This Article III question has been debated in several of the nation’s major wars, yet remains unresolved, particularly with respect to the trial of domestic-law offenses. Moreover, that question is especially significant in the United States’ current armed conflicts against nonstate terrorist organizations, such as al Qaeda, both because members of such enemy forces, who lack international law “combatant immunity,” often violate U.S. criminal laws, and because Congress has recently authorized military commissions to try such enemy forces for certain domestic-law, war-related offenses. In attempting to justify the constitutionality of such military trials, the government has, perhaps surprisingly, turned to the Lincoln assassination commission as a leading precedent, one that arguably helps to establish a longstanding political branch practice that should inform constitutional understandings. Such reliance on the Lincoln trial as legal authority is understandable, because that proceeding was, in Judge Kavanaugh’s words, “the highest-profile and most important U.S. military commission precedent in American history,” and thus it would be striking — indeed, a significant constitutional embarrassment — to conclude that the trial and convictions of the Lincoln conspirators were unlawful.
As I demonstrate in this article, however, such respect for the Lincoln assassination trial as a canonical constitutional precedent would itself be historically anomalous. For almost 150 years it was virtually unthinkable for anyone to rely upon that proceeding as venerated legal authority: as one knowledgeable observer wrote, the Lincoln trial was a case of military jurisdiction that “no self-respecting military lawyer [would] look straight in the eye.”

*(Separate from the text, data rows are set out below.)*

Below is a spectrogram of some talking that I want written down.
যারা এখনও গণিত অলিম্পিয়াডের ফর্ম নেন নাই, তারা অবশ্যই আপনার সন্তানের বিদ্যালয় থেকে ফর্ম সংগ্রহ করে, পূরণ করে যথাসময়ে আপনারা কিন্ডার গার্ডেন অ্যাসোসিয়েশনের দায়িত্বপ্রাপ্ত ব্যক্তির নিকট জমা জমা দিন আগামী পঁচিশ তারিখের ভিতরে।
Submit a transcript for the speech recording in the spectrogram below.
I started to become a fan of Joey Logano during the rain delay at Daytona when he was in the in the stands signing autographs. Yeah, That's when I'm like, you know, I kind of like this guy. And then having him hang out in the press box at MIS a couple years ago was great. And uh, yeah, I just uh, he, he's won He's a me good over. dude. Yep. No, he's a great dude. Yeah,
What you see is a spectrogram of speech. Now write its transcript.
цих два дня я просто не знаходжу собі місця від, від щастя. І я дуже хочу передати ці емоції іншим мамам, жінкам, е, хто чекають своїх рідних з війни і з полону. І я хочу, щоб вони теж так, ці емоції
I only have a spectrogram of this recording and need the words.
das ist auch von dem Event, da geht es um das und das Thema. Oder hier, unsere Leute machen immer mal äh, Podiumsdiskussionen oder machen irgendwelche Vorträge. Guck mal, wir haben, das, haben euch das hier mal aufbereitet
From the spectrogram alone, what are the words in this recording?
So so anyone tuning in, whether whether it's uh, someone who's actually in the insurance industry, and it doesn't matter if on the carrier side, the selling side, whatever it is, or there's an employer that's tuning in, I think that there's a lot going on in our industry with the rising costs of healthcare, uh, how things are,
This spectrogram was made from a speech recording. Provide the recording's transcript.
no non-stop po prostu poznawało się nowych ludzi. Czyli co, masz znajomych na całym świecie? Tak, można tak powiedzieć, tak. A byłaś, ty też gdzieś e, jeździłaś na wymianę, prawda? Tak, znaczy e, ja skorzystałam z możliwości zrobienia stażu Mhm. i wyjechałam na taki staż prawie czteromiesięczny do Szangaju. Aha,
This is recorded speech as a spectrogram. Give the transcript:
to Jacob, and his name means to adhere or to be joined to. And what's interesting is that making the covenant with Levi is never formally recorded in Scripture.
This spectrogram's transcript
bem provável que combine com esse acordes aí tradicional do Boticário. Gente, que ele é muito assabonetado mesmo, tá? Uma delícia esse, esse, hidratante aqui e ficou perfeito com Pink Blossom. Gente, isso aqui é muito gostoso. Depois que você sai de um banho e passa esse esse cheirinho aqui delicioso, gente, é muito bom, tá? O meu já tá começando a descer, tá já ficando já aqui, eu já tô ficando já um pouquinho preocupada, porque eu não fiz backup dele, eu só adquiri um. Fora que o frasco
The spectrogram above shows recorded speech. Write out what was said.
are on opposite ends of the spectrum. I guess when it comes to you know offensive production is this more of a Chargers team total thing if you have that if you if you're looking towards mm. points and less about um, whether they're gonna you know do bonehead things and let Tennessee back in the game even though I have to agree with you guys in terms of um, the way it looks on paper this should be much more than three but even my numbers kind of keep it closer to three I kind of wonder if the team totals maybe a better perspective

This article offers the first comprehensive account of the ways in which the Article III question was contested during and immediately after the Civil War, with particular attention to the Lincoln assassination trial. The article also carefully examines the place of the Lincoln trial in the national constitutional discourse after 1868 — the ways in which that proceeding, and other Civil War military trials, have been accorded authority, or dismissed as nonauthoritative, by later generations. This broader historical narrative thus can help inform current academic and judicial debates about whether and under what circumstances political branch practice, especially high-profile precedents, ought to inform, or “liquidate,” the meaning or proper application of the Constitution.